“The county should be trying to provide housing for folks rather than imposing a punitive ordinance on people who don't have a place to stay at night, don't have anywhere to go,” she says.

De La Rosa says using American Rescue Plan dollars doesn’t make sense.

“The purpose of those funds is to respond to the pandemic to ensure that the folks who are most impacted by the pandemic are getting the support that they need. And this ordinance is not doing that,” she says.

Still, the county says the ordinance is the fastest way to meet housing needs. That’s because the funding also goes to two shelter projects: developing tiny homes and a safe camp. Both are targeted for people who don’t want to stay in a shelter.
Just outside the county-run M Street Navigation Center in Bakersfield, Program Services Supervisor Keith Jackson unlocks a gate to an empty dirt lot.

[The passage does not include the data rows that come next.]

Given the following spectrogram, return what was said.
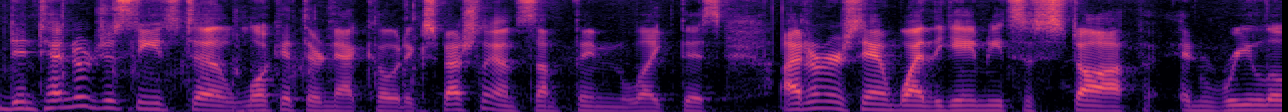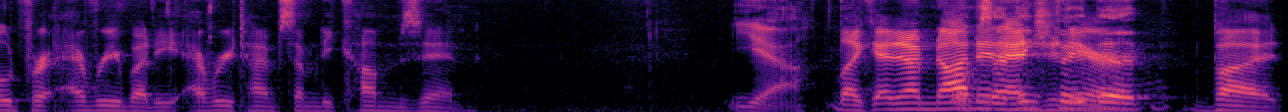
Nintendo just needs to look at their netcode, especially on something like this. I don't understand why the game needs to stop and reload for everybody every time somebody comes in. Yeah. Like, and I'm not Well, 'cause an I the- engineer, the- but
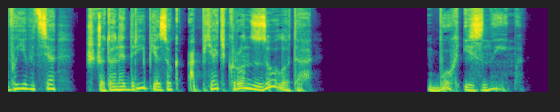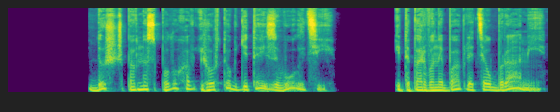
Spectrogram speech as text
виявиться, що то не дріб'язок, а п'ять крон золота. Бог із ним. Дощ, певно, сполохав і гурток дітей з вулиці, і тепер вони бавляться у брамі,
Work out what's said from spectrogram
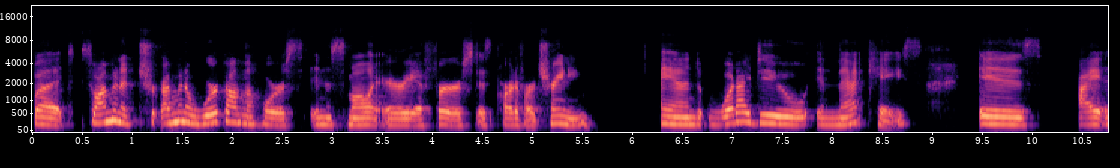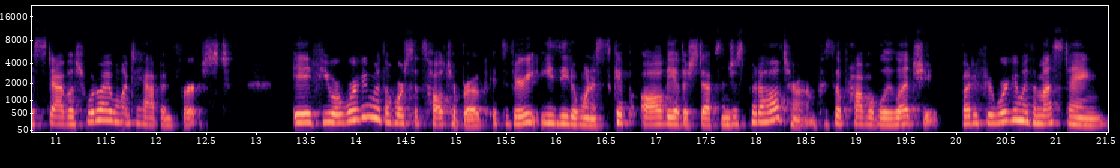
but so i'm going to tr- i'm going to work on the horse in a smaller area first as part of our training. And what i do in that case is i establish what do i want to happen first? If you are working with a horse that's halter broke it's very easy to want to skip all the other steps and just put a halter on because they'll probably let you. But if you're working with a mustang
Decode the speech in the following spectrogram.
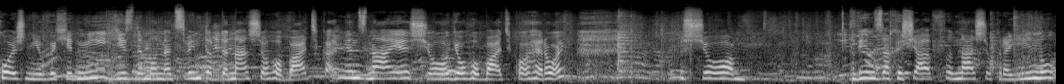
кожні вихідні їздимо на цвинтар до нашого батька. Він знає, що його батько герой, що він захищав нашу країну.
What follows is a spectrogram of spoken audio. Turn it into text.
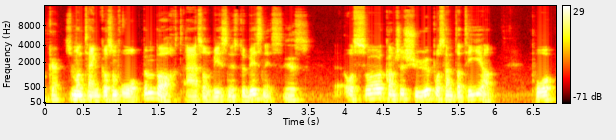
Okay. Som man tenker som åpenbart er sånn business to business Yes. og så kanskje 20% av tida på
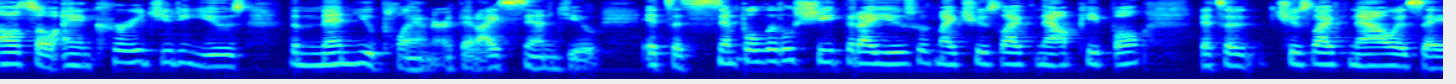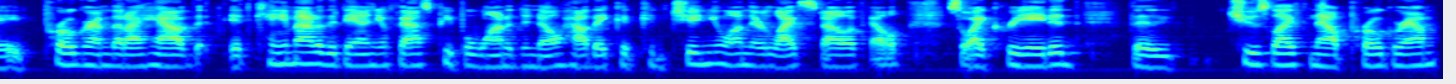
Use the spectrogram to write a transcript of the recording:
Also, I encourage you to use the menu planner that I send you. It's a simple little sheet that I use with my Choose Life Now people. It's a Choose Life Now is a program that I have that it came out of the Daniel Fast. People wanted to know how they could continue on their lifestyle of health. So I created the Choose Life Now program.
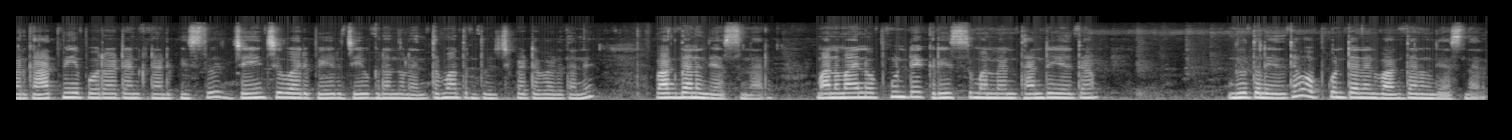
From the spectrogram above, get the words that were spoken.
వారికి ఆత్మీయ పోరాటానికి నడిపిస్తూ జయించి వారి పేరు జీవ గ్రంథంలో ఎంతమాత్రం తుడిచిపెట్టబడదని వాగ్దానం చేస్తున్నారు. మనం ఆయన ఒప్పుకుంటే క్రీస్తు మనల్ని తండ్రి ఎదుట దూతల ఎదుట ఒప్పుకుంటానని వాగ్దానం చేస్తున్నారు.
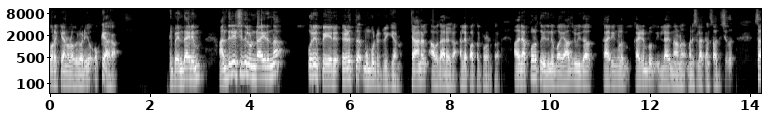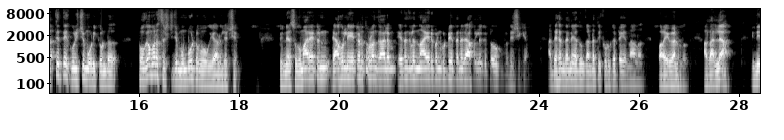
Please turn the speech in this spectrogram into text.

Empty lot behind Kern County's M Street Navigation Center will be used to build the county's first Safe Camp.
Empty lot behind Kern County's M Street Navigation Center will be used to build the county's first Safe Camp.

“Past this gate right here, this entire area right over here is going to be utilized for the safe camping,” he says, pointing to the field.

The lot will allow for private tent spaces and places to park vehicles for about 25 to 30 people, all with 24-hour security, says Jackson.

“If they're not ready, then we don't want to push them. But we want to give them the opportunity to feel safe so we'll provide security, we'll provide food, we'll provide restrooms and wash stations for them as well,” he says.

Inside the navigation center itself, there’s already bed space for 150 people and some pets. That’s in addition to medical, dental, mental health and placement services.

One of the services offered inside the M Street Navigation Center is a pet kennel with a play area.

In Delano, the only service available for unhoused individuals is a navigation center that offers showers, laundry service and food. But it’s only open in the evenings as a drop-in center. The city is working on a plan to purchase a building as an overnight shelter.

Jose Salvador Orellana is co-director and co-founder of LOUD for Tomorrow, a youth-led community organizing group. He’s based in Delano and says he’s used to seeing homeless populations in Delano.

“Right across our office a couple months ago during the whole COVID-19 pandemic, there was an encampment that was, unfortunately, pushed out by the owner,” he says, pointing to an empty dirt lot on 10th and Main Street with construction equipment.

Orellano keeps his community informed about various discussions and decisions happening with the Delano City Council and Kern County Board of Supervisors. He says a LOUD for Tomorrow petition asking the Kern County Supervisors not to consider the encampment ordinance garnered more than 300 signatures in 24 hours.

“Housing is a human right. Everybody deserves a home, a safe and healthy and affordable home that they can call their own,” he says.

Back in downtown Delano, Abram says he can get by during the day. The community often steps in to help.

“People are so gracious here. They pass by and they drop us food every day, every day, every day. We don't lie,” he says.

But he, and thousands of others, need overnight shelter. According to the latest Point-In-Time-Count this year, 2,150 people experiencing homelessness were counted throughout Kern County and Bakersfield.

Of that number, 26% had shelter and 73% were unsheltered; sleeping in parks, empty buildings, cars, and for some, tents behind a local ice cream parlor.

Soreath Hok is a multimedia journalist with experience in radio, television and digital production. She is a 2022 National Edward R. Murrow Award winner. At KVPR she covers local government, politics and other local news.